Erin Martin ’23 (She/Her), News Writer
Yeonmi Park, a North Korean defector who fled the country, was chosen to speak at Davidson and share her personal narrative about living in North Korea. She escaped when she was 13 years old in 2007 and is now an activist, advocating for those still under Kim Jong-Un’s dictatorship. Davidson College students heard her speak about her experience on Monday, April 18, 2022 in the Lilly Gallery.
Park lived in North Korea until she was a teenager. She escaped to China and eventually South Korea, now sharing her long journey to a free life. After escaping North Korea, she trekked into China where Park was sold as a sex slave to various Chinese men. In 2009, she began her migration to South Korea. “When I was 15, I crossed the Gobi desert from China into Mongolia with only a compass. It was freezing, below -40 degrees,” Park described. After interrogation at different borders, she finally made it to South Korea, at last free.
Park spoke to the audience about her life in North Korea before she escaped. From the age of five, most children are expected to begin providing labor for the regime. “We would eat grasshoppers; I was eating them to survive as a child,” she said, “We were told not eating lunch is healthy.” Without electricity or the internet, there are few ways for people to document these human rights violations.
Kelsey Chase ‘24 described her initial reaction to hearing about Park’s life in North Korea. “I was initially just shocked,” she stated. “I was really impacted by the level of resilience she had, it was so important for us to hear something that expanded our world view, most of us will never experience anything close to what she did.”
Caree Henry ‘24 shared those sentiments. “I knew the situation in North Korea was bad, but it made me understand it a lot more after hearing it from her. It made me look at things from a different perspective. I can’t even wrap my head around the whole situation,” he stated.
Chase concurred. “It was so surprising to hear that they didn’t have a word for friend, and the only thing you’re allowed to love is the government itself.”
This surprise came from something in particular that Park shared with the audience: “In North Korea, love between humans is banned, the regime wanted us to love the dictators more than anything.”
When asked about her transition from life in North Korea to a free life, Park explained her new interactions with privilege. “I never understood that having too much could be a problem. All of the dieting and losing weight, I just didn’t understand.
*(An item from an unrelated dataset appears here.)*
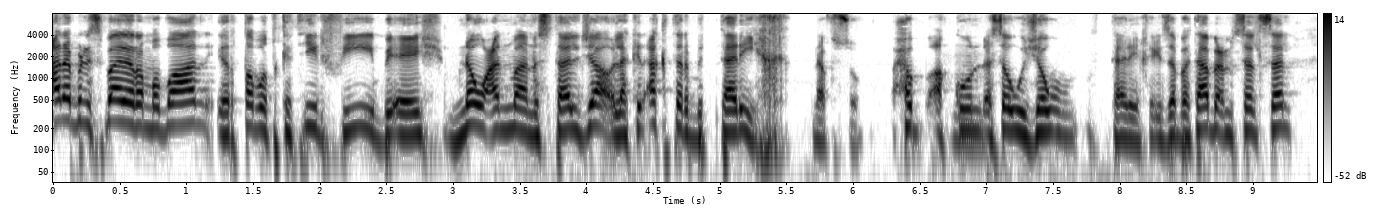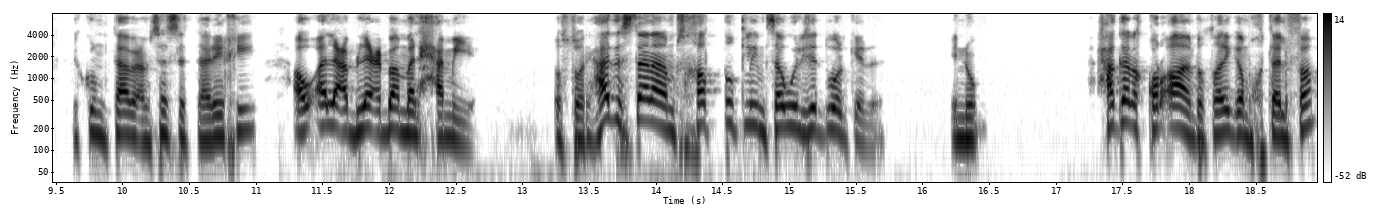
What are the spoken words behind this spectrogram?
أنا بالنسبة لي رمضان يرتبط كثير فيه بإيش؟ نوعا ما نوستالجيا ولكن أكثر بالتاريخ نفسه، أحب أكون. أسوي جو تاريخي، إذا بتابع مسلسل يكون متابع مسلسل تاريخي أو ألعب لعبة ملحمية. أسطوري، هذه السنة أنا مخطط لي مسوي لي جدول كذا. إنه حق القرآن بطريقة مختلفة.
My friends pay money to burn calories when under the same sky, there are people dying of starvation,” she said. “It was hard to comprehend such a different reality.”
Virginia Heiser ‘24 was responsible for planning the event. She wanted someone with a unique story who was willing to come to the school in person to share their story and connect with the students.
Heiser noted that there was a great event turnout of about 120 people in attendance, all eager to hear Park speak. “A lot of people were excited about hearing her story. So many people lined up to ask her personal questions and connect with her after the talk.”
Park has now been living in the United States for seven years. The pandemic has forced her to transform her activism and advocate for North Koreans through social media. “I want people to know what’s happening,” she stated. “I eventually learned that life could be living for your own nature.”
“The fight isn’t over yet,” Park added. There are currently 300,000 girls right now in China living in slavery, and millions more under the control of the North Korean regime. She shared that most people in North Korea are not aware of alternative ways of life. “If you don’t know you’re a slave, how do you fight to be free?” she asked the audience.
Chase stated that “humans have a tendency to be desensitized to this if, it’s not happening right in front of us, but Ms. Park showed us the level of atrocities that North Koreans are facing right now.” Members of the audience were shocked to hear the personal narrative of Park, some of which were being exposed to this information for the first time.
“I wasn’t a free person until I was 15,” Park said. “It is our duty to fight for the people who are voiceless, so one day when we don’t have freedom, they will do the same for us.”